Monday, 13 December 2010

Wither localism - initial thoughts on the Bill


Although the Bill won't be published until later this afternoon, the Government has released an essential guide to the Bill. These notes are drawn from that guide and are accompanied by my commentary. My focus is on the "community rights" elements of the Bill rather than on the local government reform elements such as the (welcome) abolition of the Standards Board for England, transparency requirements and elected mayors. One observation on transparency however is that local councils may begin to pass some of these requirements on to suppliers and partners. Certainly organisations contracting with local government should be prepared for new rules on disclosure and transparency.

The "community rights" elements are:

1. A Community Right to Buy - as ever the devil will be in the detail. However, this is expected to give local communities the 'right' to take over local assets (presumably subject to finances) threatened with closure. It is clear that this extends to private assets such as pubs, shops and post offices as well as public assets such as halls, libraries and youth centres.

2. A Community Right to Challenge - again the details of this will be important but its essence is to provide the same community right for revenue funded services as the "Community Right to Buy" grants for assets. The proposals seem quite limited at present - it isn't clear whether a community will have the right to take over a service or whether the right is limited to "challenge" (meaning the Council can simply ignore the community!)
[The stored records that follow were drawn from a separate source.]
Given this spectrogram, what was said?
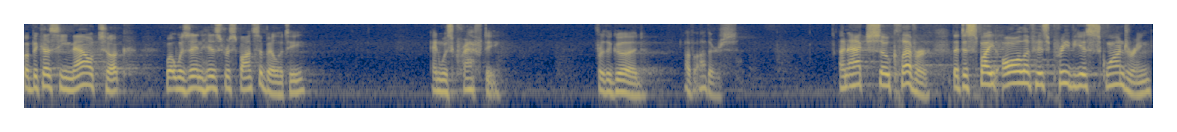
but because he now took what was in his responsibility and was crafty for the good of others. An act so clever that despite all of his previous squandering,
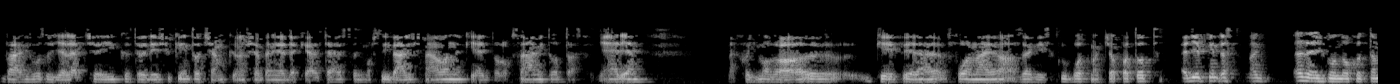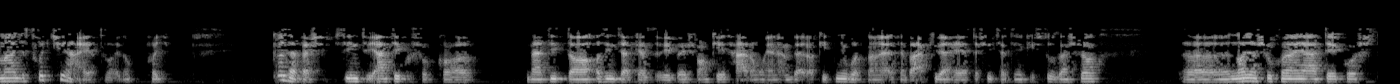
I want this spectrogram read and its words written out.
Várihoz ugye lepcsei kötődésüként, ott sem különösebben érdekelte ezt, hogy most riválisnál van, neki egy dolog számított, az, hogy nyerjen, meg hogy maga képére formálja az egész klubot, meg csapatot. Egyébként ezt meg ezen is gondolkodtam már, hogy ezt hogy csinálja tulajdon, hogy közepes szintű játékosokkal, mert itt az Inter kezdőjében is van két-három olyan ember, akit nyugodtan lehetne bárkivel helyettesíthetni egy kis tudással. Nagyon sok olyan játékost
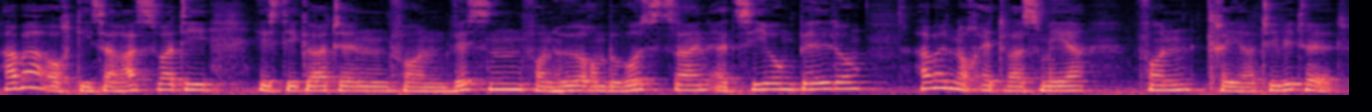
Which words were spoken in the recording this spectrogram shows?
Aber auch die Saraswati ist die Göttin von Wissen, von höherem Bewusstsein, Erziehung, Bildung, aber noch etwas mehr von Kreativität.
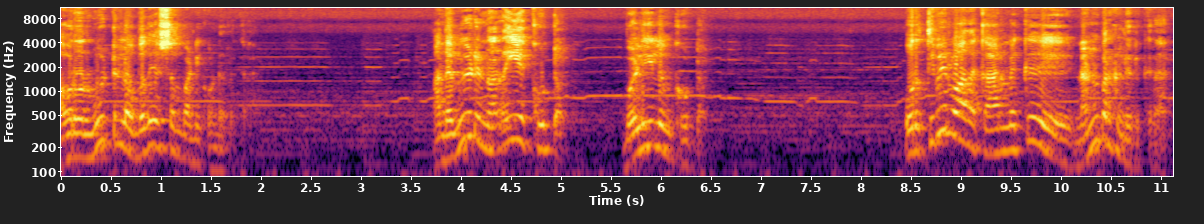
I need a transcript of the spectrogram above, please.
அவர் ஒரு வீட்டில் உபதேசம் பண்ணி கொண்டிருக்கிறார் அந்த வீடு நிறைய கூட்டம் வெளியிலும் கூட்டம். ஒரு திமிர்வாதக்காரனுக்கு நண்பர்கள் இருக்கிறார்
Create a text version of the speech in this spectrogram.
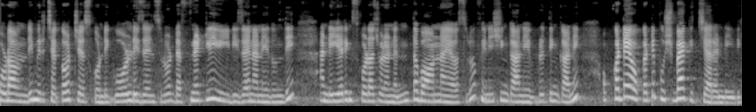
కూడా ఉంది. మీరు చెక్అవుట్ చేసుకోండి. గోల్డ్ డిజైన్స్లో డెఫినెట్లీ ఈ డిజైన్ అనేది ఉంది. అండ్ ఇయర్ రింగ్స్ కూడా చూడండి ఎంత బాగున్నాయో అసలు. ఫినిషింగ్ కానీ ఎవ్రీథింగ్ కానీ ఒక్కటే ఒక్కటి పుష్ బ్యాక్ ఇచ్చారండి ఇది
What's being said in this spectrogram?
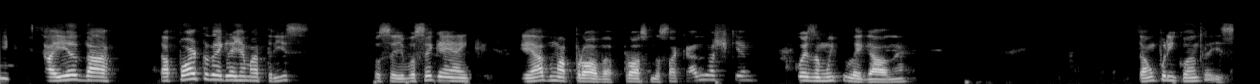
e saía da, da porta da igreja matriz, ou seja, você ganhar ganhar uma prova próxima da sua casa, eu acho que é coisa muito legal, né? Então, por enquanto, é isso.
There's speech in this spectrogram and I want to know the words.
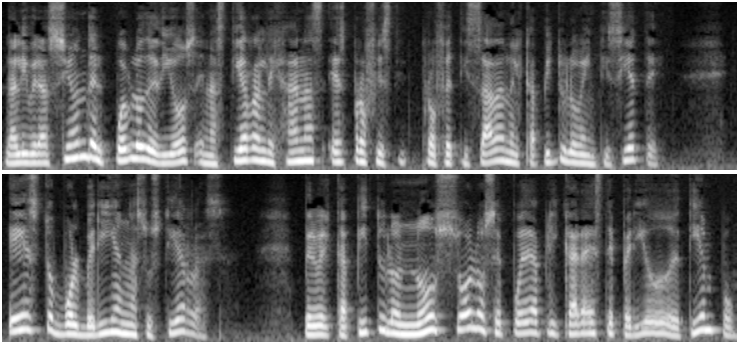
La liberación del pueblo de Dios en las tierras lejanas es profetizada en el capítulo 27. Estos volverían a sus tierras. Pero el capítulo no solo se puede aplicar a este periodo de tiempo,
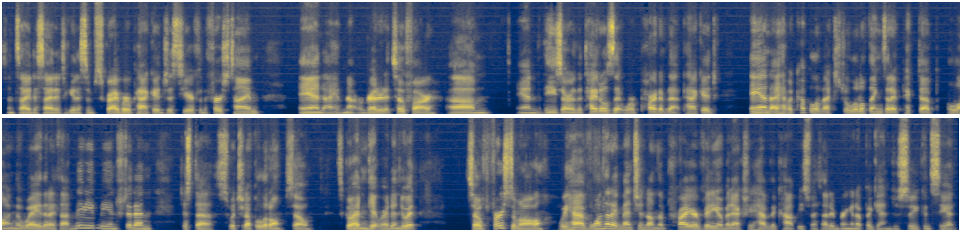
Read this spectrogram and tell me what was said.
since I decided to get a subscriber package this year for the first time, and I have not regretted it so far. Um, and these are the titles that were part of that package. And I have a couple of extra little things that I picked up along the way that I thought maybe you'd be interested in, just to switch it up a little. So let's go ahead and get right into it. So first of all, we have one that I mentioned on the prior video, but I actually have the copy, so I thought I'd bring it up again just so you could see it.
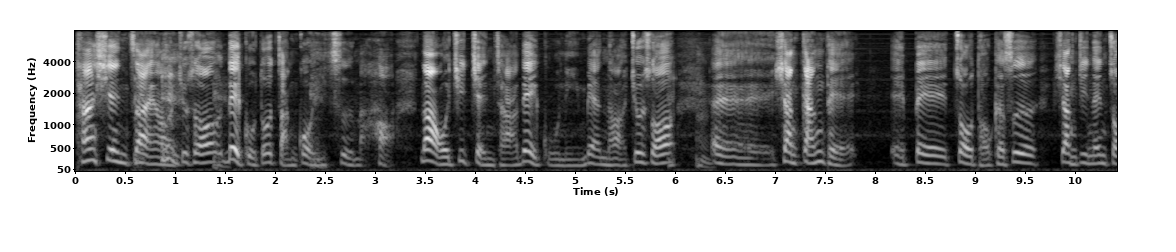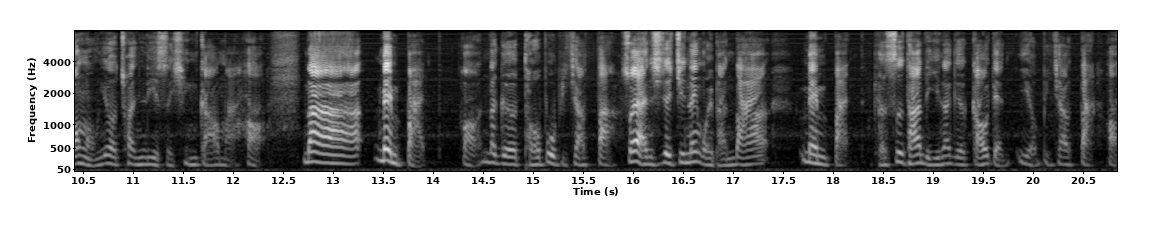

3. A Community Right to Build - allowing communities that meet certain criteria (including capacity to deliver and a significant level of local support for proposals) to avoid planning requirements. Linked to the New Homes Bonus, the Community Infrastructure Levy and existing s106 provisions, this 'right' could present a real opportunity for developers, housing associations and local authorities to partner with parish councils or community groups to deliver new housing. The clash of NIMBY and BANANA instincts with real incentives to improve local facilities will be interesting to watch (and could prove politically explosive in some places)

4. Local referendums - again we can expect there to be significant strings attached to these proposals (and we should worry a little that the possibility exists for proposition 13 type outcomes - which may cheer ardent taxcutters but could handicap local councils). However, with the granting of a General Power of Competence to local authorities - jokes about which are likely to be legion - the scope for community-driven policy initiatives is a real opportunity

5. Neighbourhood Plans - probably the most controversial element of the Bill, we can expect the planning industry (and probably the large developers) to oppose these proposals. It will be very interesting to see what type of place takes up the opportunity and whether any local councils see this plus the power to vary business rates and 'tax increment financing' as the chance to create a 'freeport' environment with relaxed planning and lower taxes. Not sure this is what Eric Pickles would expect but it could prove an exciting option for some communities.

These are just initial thoughts and need to be seen in the wider context - not least the impact of this year's local government settlement on council net budgets. However, the changes should help create greater initiative and creativity in local government as well as within different communities which can only be a good thing.


No comments: